String theory dates back at least to the 1970s, and its origins go back to the 1940s. To date, there is still no experimental evidence to support it. String theory is not able to predict basic features of the standard model. That’s a problem.
Triple Threat: Crises in Physics, Astrophysics, and Cosmology?
Physics: Sure, the Large Hadron Collider (LHC) at CERN gave us the Higgs boson, but little else. No new physics. No supersymmetry particles. Embarrassments like the diphoton anomaly. Do we need a bigger collider? Perhaps. Do we need new ideas? Likely.
Astrophysics: We’ve spent decades trying to understand what dark matter is, to no avail. No dark matter particles have been found.
Cosmology: We have no testable idea as to what dark energy is. Plenty of theories, though.

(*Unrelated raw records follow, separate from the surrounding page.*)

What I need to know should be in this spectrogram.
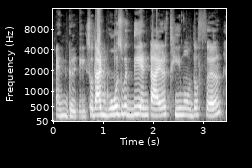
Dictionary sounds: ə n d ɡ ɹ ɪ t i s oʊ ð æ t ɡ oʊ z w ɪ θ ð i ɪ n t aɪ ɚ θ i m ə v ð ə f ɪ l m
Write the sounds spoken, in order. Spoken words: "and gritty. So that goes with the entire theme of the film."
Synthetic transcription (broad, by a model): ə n d ɡ ɪ t i s oʊ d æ t ɡ oʊ z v ɪ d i ɪ n t aɪ ɚ t i m ə v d ə f ɪ l m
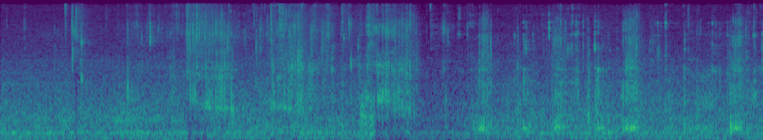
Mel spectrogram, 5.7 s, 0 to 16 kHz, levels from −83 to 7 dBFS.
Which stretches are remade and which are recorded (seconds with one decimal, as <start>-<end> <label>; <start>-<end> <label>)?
0.0-0.7 recorded; 0.7-1.5 remade; 1.5-2.1 recorded; 2.1-4.9 remade; 4.9-5.7 recorded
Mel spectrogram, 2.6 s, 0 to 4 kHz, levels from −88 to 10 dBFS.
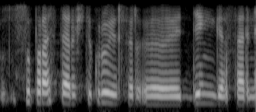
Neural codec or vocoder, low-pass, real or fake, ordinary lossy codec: codec, 24 kHz, 3.1 kbps, DualCodec; 3.6 kHz; fake; Opus, 64 kbps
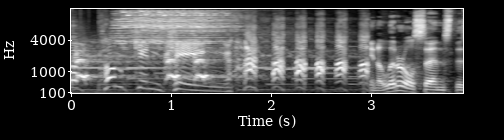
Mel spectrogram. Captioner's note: Average Halloween skeleton laughter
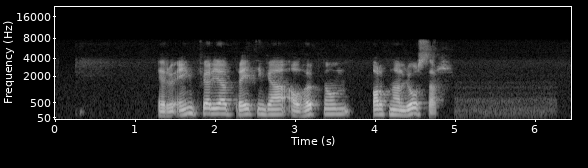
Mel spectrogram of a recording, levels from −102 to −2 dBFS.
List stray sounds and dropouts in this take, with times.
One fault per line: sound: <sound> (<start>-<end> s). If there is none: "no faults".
no faults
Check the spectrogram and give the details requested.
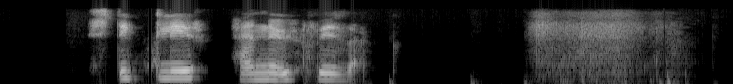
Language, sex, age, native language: Icelandic, female, 7, Swedish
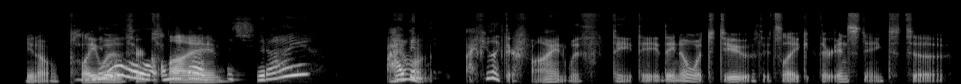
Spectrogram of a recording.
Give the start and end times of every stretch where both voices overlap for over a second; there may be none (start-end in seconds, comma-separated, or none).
1.0-2.3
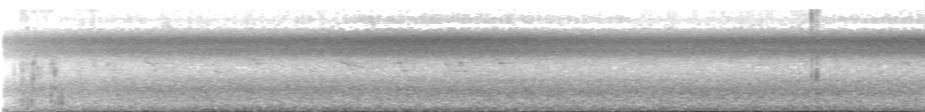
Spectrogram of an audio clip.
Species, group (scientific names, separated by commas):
Magicicada cassini, Cicadidae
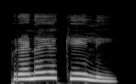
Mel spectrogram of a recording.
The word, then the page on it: ಪ್ರಣಯಕೇಲಿ: Kannada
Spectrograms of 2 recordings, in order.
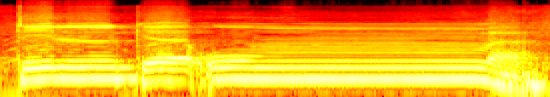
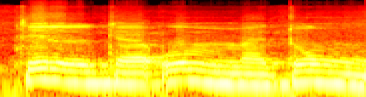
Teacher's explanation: Pada lafal mim yang berharakat tasydid, ini cara bacanya kita perlu menahan bunyi suara nya sepanjang 2 harokat, teman. Karena pada lafal ini terdapat bacaan gunnah, yaitu dengan menahan bunyi suaranya dan memasukkan kerongga hidung.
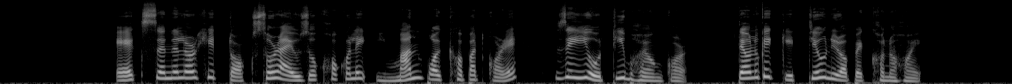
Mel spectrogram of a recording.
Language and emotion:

See Hossenfelder’s recent comments on the LHC and dark matter in her op-ed, “The Uncertain Future of Particle Physics” in the January 23, 2019 issue of The New York Times.
The book concludes with three appendices:
- Appendix A: The Standard Model Particles
- Appendix B: The Trouble with Naturalness
- Appendix C: What You Can Do To Help
Hossenfelder gives some excellent practical advice in Appendix C. This appendix is divided into three sections of action items:
- As a scientist
- As a higher ed administrator, science policy maker, journal editor, or representative of a funding body
- As a science writer or member of the public
I’m really glad she wrote this book. As an insider, it takes courage to criticize the status quo.
Hossenfelder, S., Lost in Math: How Beauty Leads Physics Astray, Basic Books, New York (2018).
Hossenfelder, Sabine. “The Uncertain Future of Particle Physics.” The New York Times 23 Jan 2019. https://www.nytimes.com/2019/01/23/opinion/particle-physics-large-hadron-collider.html.